• **Provided records**
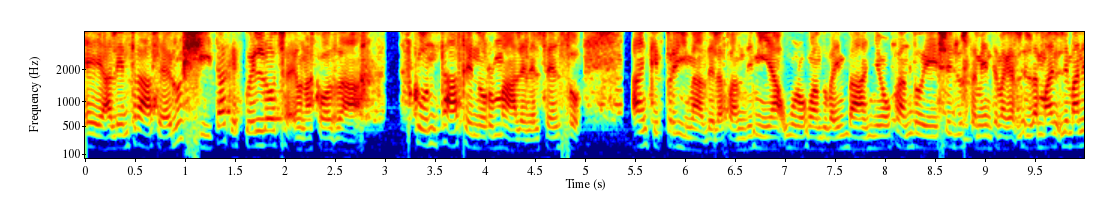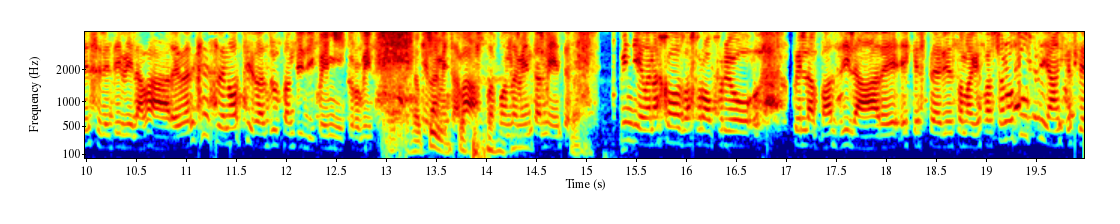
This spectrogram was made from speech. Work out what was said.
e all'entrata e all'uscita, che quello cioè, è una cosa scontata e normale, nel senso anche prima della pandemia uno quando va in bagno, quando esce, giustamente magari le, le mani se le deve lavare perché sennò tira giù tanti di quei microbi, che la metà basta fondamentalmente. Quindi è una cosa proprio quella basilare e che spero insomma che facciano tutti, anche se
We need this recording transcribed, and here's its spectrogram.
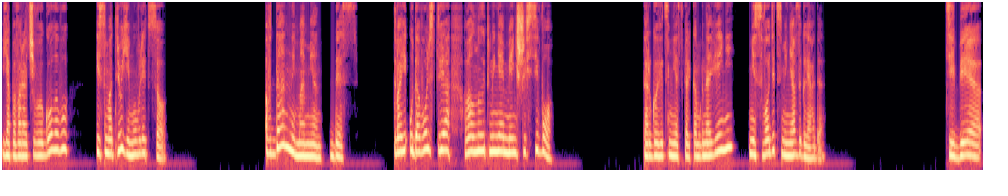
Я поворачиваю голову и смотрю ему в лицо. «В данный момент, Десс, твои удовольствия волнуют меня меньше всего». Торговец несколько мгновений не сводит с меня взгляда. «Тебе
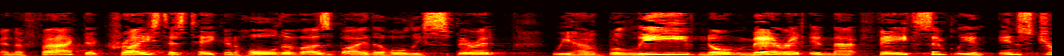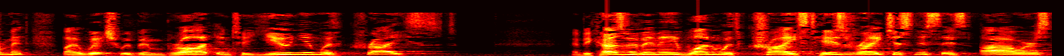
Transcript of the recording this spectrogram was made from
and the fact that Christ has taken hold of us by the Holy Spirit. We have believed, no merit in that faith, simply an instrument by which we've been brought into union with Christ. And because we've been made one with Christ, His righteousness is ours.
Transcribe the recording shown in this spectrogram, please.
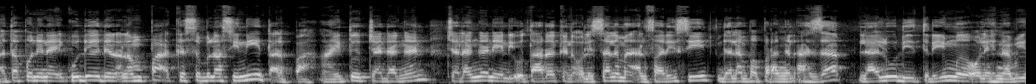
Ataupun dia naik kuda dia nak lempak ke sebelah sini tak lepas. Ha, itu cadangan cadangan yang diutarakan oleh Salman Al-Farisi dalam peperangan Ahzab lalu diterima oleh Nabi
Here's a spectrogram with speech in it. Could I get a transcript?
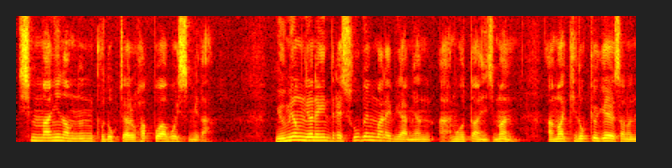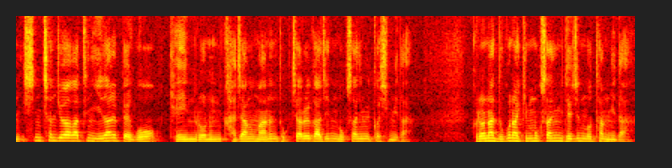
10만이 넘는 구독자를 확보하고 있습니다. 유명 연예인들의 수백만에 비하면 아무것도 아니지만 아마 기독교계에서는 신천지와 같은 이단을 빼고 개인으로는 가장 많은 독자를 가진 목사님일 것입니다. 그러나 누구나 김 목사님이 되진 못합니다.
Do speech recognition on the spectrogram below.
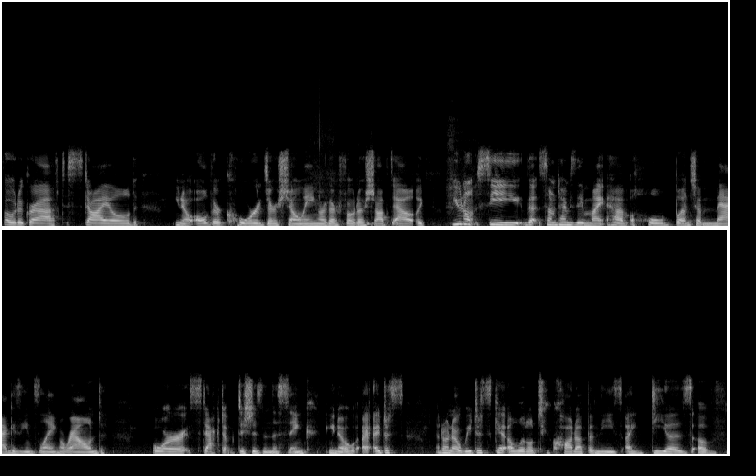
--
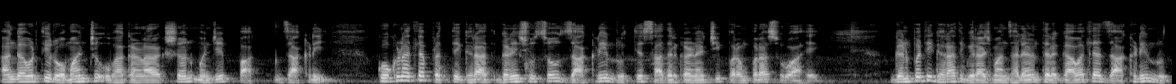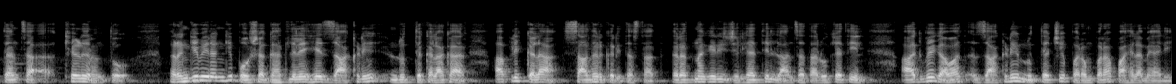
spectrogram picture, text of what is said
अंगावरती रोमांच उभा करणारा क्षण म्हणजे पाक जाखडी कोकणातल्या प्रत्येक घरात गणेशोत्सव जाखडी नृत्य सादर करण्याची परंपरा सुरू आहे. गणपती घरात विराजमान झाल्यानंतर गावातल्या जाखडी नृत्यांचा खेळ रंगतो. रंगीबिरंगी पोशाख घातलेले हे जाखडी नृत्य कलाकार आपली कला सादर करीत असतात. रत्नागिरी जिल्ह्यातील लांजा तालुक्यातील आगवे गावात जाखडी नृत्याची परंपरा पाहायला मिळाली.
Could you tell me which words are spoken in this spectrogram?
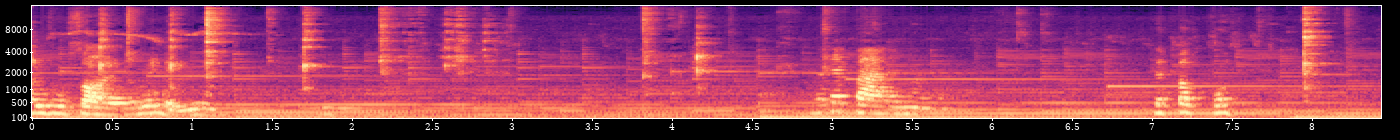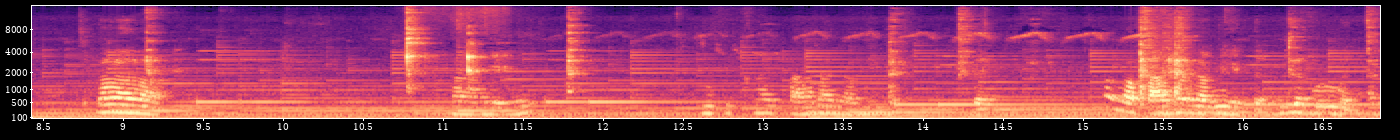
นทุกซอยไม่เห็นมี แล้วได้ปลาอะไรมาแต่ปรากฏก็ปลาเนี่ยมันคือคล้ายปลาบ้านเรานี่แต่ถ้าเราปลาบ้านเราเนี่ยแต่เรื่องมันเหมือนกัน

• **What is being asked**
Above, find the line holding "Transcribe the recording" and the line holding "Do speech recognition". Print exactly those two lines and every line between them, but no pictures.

• **Task output**
Transcribe the recording shown in this spectrogram, please.
Ataupun dia naik kuda dia nak lempak ke sebelah sini tak lepas. Ha, itu cadangan cadangan yang diutarakan oleh Salman Al-Farisi dalam peperangan Ahzab lalu diterima oleh Nabi
Here's a spectrogram with speech in it. Could I get a transcript?
10만이 넘는 구독자를 확보하고 있습니다. 유명 연예인들의 수백만에 비하면 아무것도 아니지만 아마 기독교계에서는 신천지와 같은 이단을 빼고 개인으로는 가장 많은 독자를 가진 목사님일 것입니다. 그러나 누구나 김 목사님이 되진 못합니다.
Do speech recognition on the spectrogram below.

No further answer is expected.